**GOAL OF THE EXERCISE**. Omit the pictures and output every entry below exactly as written.

**EXCERPTED RECORDS**.
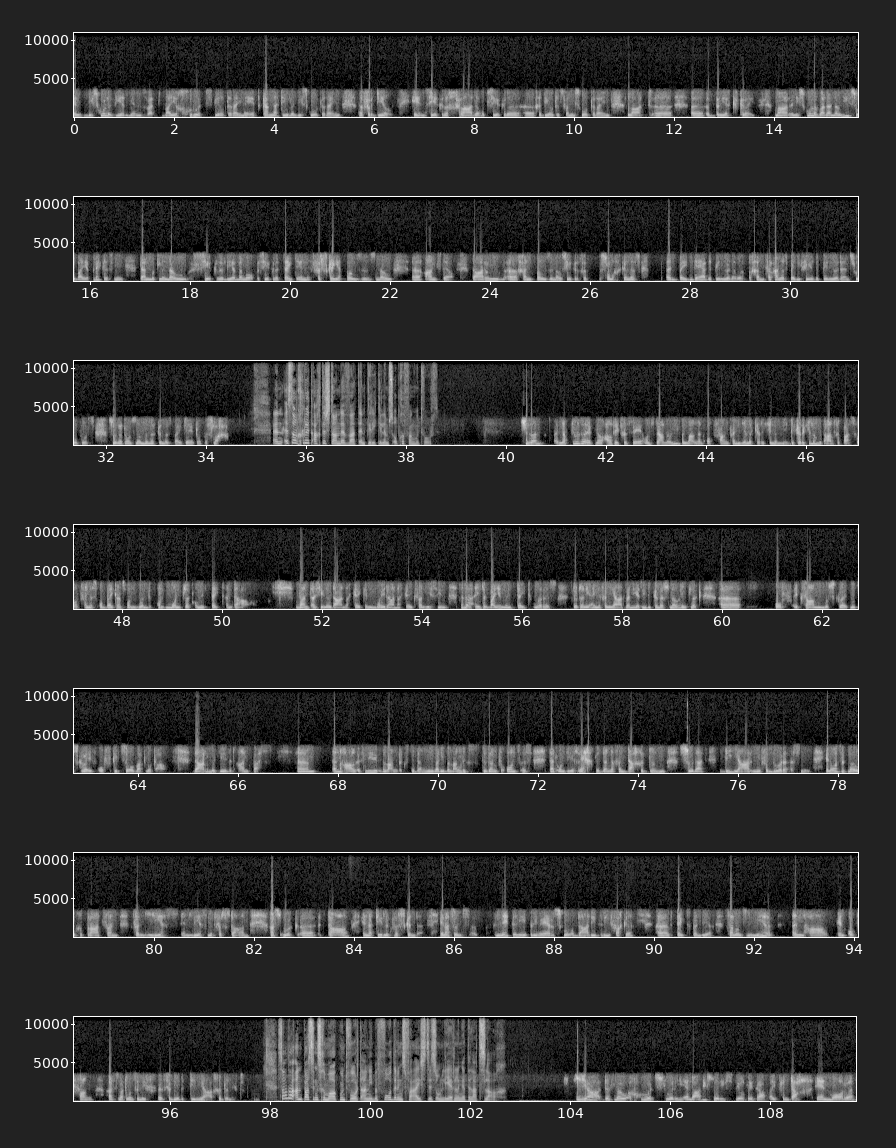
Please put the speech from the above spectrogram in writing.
En die skole weer eens wat baie groot speelterreine het, kan natuurlik die skoolterrein uh, verdeel en sekere grade op sekere uh, gedeeltes van die skoolterrein laat 'n uh, 'n uh, breek kry. Maar in die skole waar daar nou nie so baie plek is nie, dan moet hulle nou sekere leerders op 'n sekere tyd en verskeie pauses nou uh, aanstel. Daarom uh, gaan pause nou seker vir sommige kinders en by die derde periode begin, vir anders by die vierde periode en so voort, sodat ons nou minder kinders buite het op 'n slag. En is daar groot agterstande wat in kurrikulums opgevang moet word? Susan, Naptuza het nou altyd gesê ons stel nou nie belang in opvang van die hele kurrikulum nie. Die kurrikulum moet aangepas word en is op bykans onmoontlik om die tyd in te haal. Want as jy nou daarna kyk en mooi daarna kyk, sal jy sien dat daar eintlik baie min tyd oor is tot aan die einde van die jaar wanneer hierdie kinders nou eintlik uh of eksamen moet skryf, moet skryf of toets of wat ook al. Daarom moet jy dit aanpas. Ehm um, inhaal is nie die belangrikste ding nie. Wat die belangrikste ding vir ons is dat ons die regte dinge vandag gedoen sodat die jaar nie verlore is nie. En ons het nou gepraat van van lees en lees met verstaan as ook uh taal en natuurlik wiskunde. En as ons net in die primêre skool op daardie drie vakke uh tyd spandeer, sal ons meer inhaal en opvang as wat ons in die verlede 10 jaar gedoen het. Sal daar aanpassings gemaak moet word aan die bevorderingsvereistes om leerders te laat slaag? Ja, dis nou 'n groot storie en daardie storie speel self uit vandag en môre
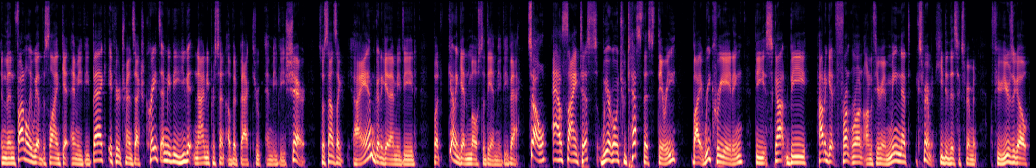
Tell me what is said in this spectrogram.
And then finally, we have this line, get MEV back. If your transaction creates MEV, you get 90% of it back through MEV share. So it sounds like I am going to get MEV'd, but to get most of the MEV back. So as scientists, we are going to test this theory by recreating the Scott B how to get front run on Ethereum mainnet experiment. He did this experiment a few years ago.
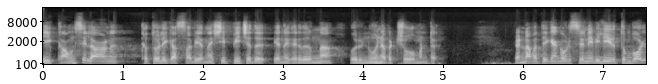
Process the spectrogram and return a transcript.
ഈ കൗൺസിലാണ് കത്തോലിക്ക സഭയെ നശിപ്പിച്ചത് എന്ന് കരുതുന്ന ഒരു ന്യൂനപക്ഷവുമുണ്ട്. രണ്ടാം കൗൺസിലിനെ വിലയിരുത്തുമ്പോൾ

**ANSWER TO THIS EXERCISE**.
Please put the speech from the above spectrogram in writing.
En die skole weer eens wat baie groot speelterreine het, kan natuurlik die skoolterrein uh, verdeel en sekere grade op sekere uh, gedeeltes van die skoolterrein laat 'n uh, 'n uh, breek kry. Maar in die skole waar daar nou nie so baie plek is nie, dan moet hulle nou sekere leerders op 'n sekere tyd en verskeie pauses nou uh, aanstel. Daarom uh, gaan pause nou seker vir sommige kinders en by die derde periode begin, vir anders by die vierde periode en so voort, sodat ons nou minder kinders buite het op 'n slag. En is daar groot agterstande wat in kurrikulums opgevang moet word? Susan, Naptuza het nou altyd gesê ons stel nou nie belang in opvang van die hele kurrikulum nie. Die kurrikulum moet aangepas word en is op bykans onmoontlik om die tyd in te haal. Want as jy nou daarna kyk en mooi daarna kyk, sal jy sien dat daar eintlik baie min tyd oor is tot aan die einde van die jaar wanneer hierdie kinders nou eintlik uh of eksamen moet skryf, moet skryf of toets of wat ook al. Daarom moet jy dit aanpas. Ehm um, inhaal is nie die belangrikste ding nie. Wat die belangrikste ding vir ons is dat ons die regte dinge vandag gedoen sodat die jaar nie verlore is nie. En ons het nou gepraat van van lees en lees met verstaan as ook uh taal en natuurlik wiskunde. En as ons net in die primêre skool op daardie drie vakke uh tyd spandeer, sal ons meer inhaal en opvang as wat ons in die verlede 10 jaar gedoen het. Sal daar aanpassings gemaak moet word aan die bevorderingsvereistes om leerders te laat slaag? Ja, dis nou 'n groot storie en daardie storie speel self uit vandag en môre
Tell me what is said in this spectrogram.
And then finally, we have this line, get MEV back. If your transaction creates MEV, you get 90% of it back through MEV share. So it sounds like I am going to get MEV'd, but to get most of the MEV back. So as scientists, we are going to test this theory by recreating the Scott B how to get front run on Ethereum mainnet experiment. He did this experiment a few years ago.
Process the spectrogram and return a transcript.
ഈ കൗൺസിലാണ് കത്തോലിക്ക സഭയെ നശിപ്പിച്ചത് എന്ന് കരുതുന്ന ഒരു ന്യൂനപക്ഷവുമുണ്ട്. രണ്ടാം കൗൺസിലിനെ വിലയിരുത്തുമ്പോൾ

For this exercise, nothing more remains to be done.